CHASKA, Minn. — It was not yet noon on the opening day of the Ryder Cup, and the American fans gathered around the 16th green were chanting, “Sweep, sweep, sweep!”
After losing three straight Cups to the Europeans, the American team got off to the strongest possible start Friday at Hazeltine National Golf Club, winning all four of the morning alternate-shot matches to take a quick and unexpected lead.
“We are really up against the eight ball big time,” said Paul McGinley, the European captain in 2014 when Europe beat the United States at Gleneagles, Scotland.
Any thoughts of a sweep were dashed early in the afternoon fourball session, when Justin Rose and Henrik Stenson grabbed Europe’s first point with a 5-and-4 victory over Jordan Spieth and Patrick Reed.
The Europeans continued to put on the pressure, winning three of the four afternoon matches. The Spaniards Sergio Garcia and Rafa Cabrera Bello defeated J.B. Holmes and Ryan Moore, 3 and 2, and Rory McIlroy partnered with Thomas Pieters to close the day’s action with a 3-and-2 victory over Dustin Johnson and Matt Kuchar.
The lone bright spot in the afternoon for the Americans was Brandt Snedeker and Brooks Koepka, a Ryder Cup rookie, beating Martin Kaymer and Danny Willett, 5 and 4.
Momentum is critical in match play, and the Americans seized it in the morning foursomes, beginning with the high-profile opening duel that pitted Spieth and Reed against Rose and Stenson.
Spieth and Reed were frequently brilliant as rookies in a losing cause in 2014, and they provided more of the same sparkling and intuitive play Friday as they took an early lead and never relinquished it against what was expected to be Europe’s strongest pairing.
Stenson won his first major at the British Open this year, prevailing in a memorable duel with Phil Mickelson. Rose, a former United States Open champion, won the Olympic gold medal in August in Rio de Janeiro by holding off Stenson.
But the European stars, who had never lost in Ryder Cup playing together, could not quite match the intensity and precision of the two young Americans, who won, 3 and 2, to provide the first point of this Cup to the United States.
Johnson and Kuchar soon provided the second point, finishing a lopsided 5-and-4 victory over the European veteran Lee Westwood and Pieters, a Ryder Cup rookie.
Jimmy Walker and Zach Johnson made it 3-0 with a 4-and-2 victory over Garcia and Kaymer.
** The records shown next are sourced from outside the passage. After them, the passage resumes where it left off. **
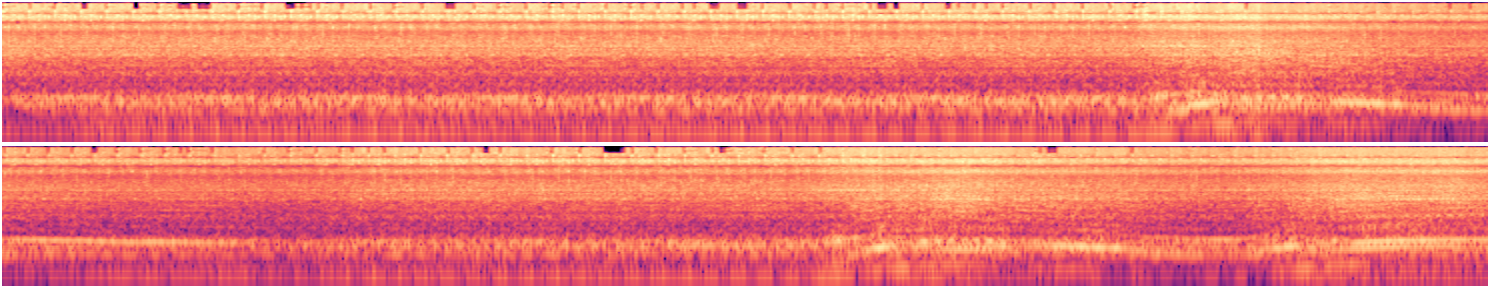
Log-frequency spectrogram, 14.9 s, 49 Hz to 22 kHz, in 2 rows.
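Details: 2014 Ram 1500 V8 with 68k miles after a non-MDS cam and lifter swap: steady whine at idle that rises and falls with throttle blips, persisting with the belt removed, so internal to the engine; owner suspects camshaft whine.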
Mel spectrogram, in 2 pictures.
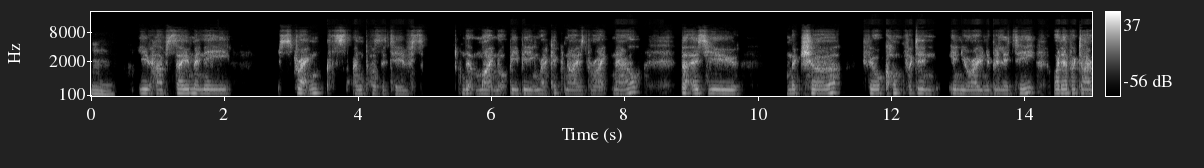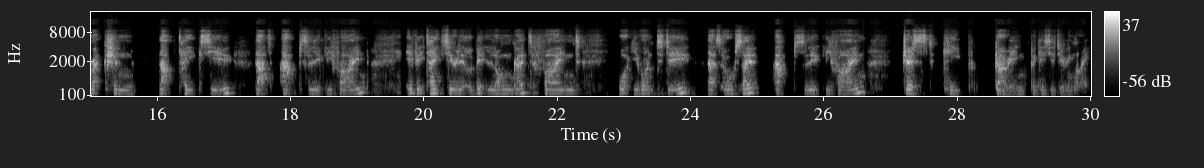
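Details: Adult woman born at 26 weeks weighing 430 g who spent about 5 months in the NICU, mostly on a ventilator with oxygen; she has vocal cord paralysis caused by the ventilation; vocal cord paralysis.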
Mickelson and Fowler completed the sweep with a 1-up victory over McIlroy and Andy Sullivan.
Mickelson and Fowler, two down with four holes to play, turned the match by winning the 15th, 16th and 17th holes.
“We showed a lot of heart those last four holes,” Mickelson said.
There was plenty of positive reinforcement from the large crowd, many of whom had arrived before sunrise at Hazeltine.
“It’s red, white and blue and loud, and they are letting you know it,” said Walker, who made his Ryder Cup debut at Gleneagles. “It was quite the crowd. I was kind of unprepared for it. It was really intense early, an amazing experience. Just look around. It’s incredible. There’s nothing like it in golf.”
There has been nothing like Friday’s opening session for the Americans in more than 40 years. Their last opening-session sweep was in 1975 at Laurel Valley Golf Club in Ligonier, Pa., when Arnold Palmer was the United States’ captain.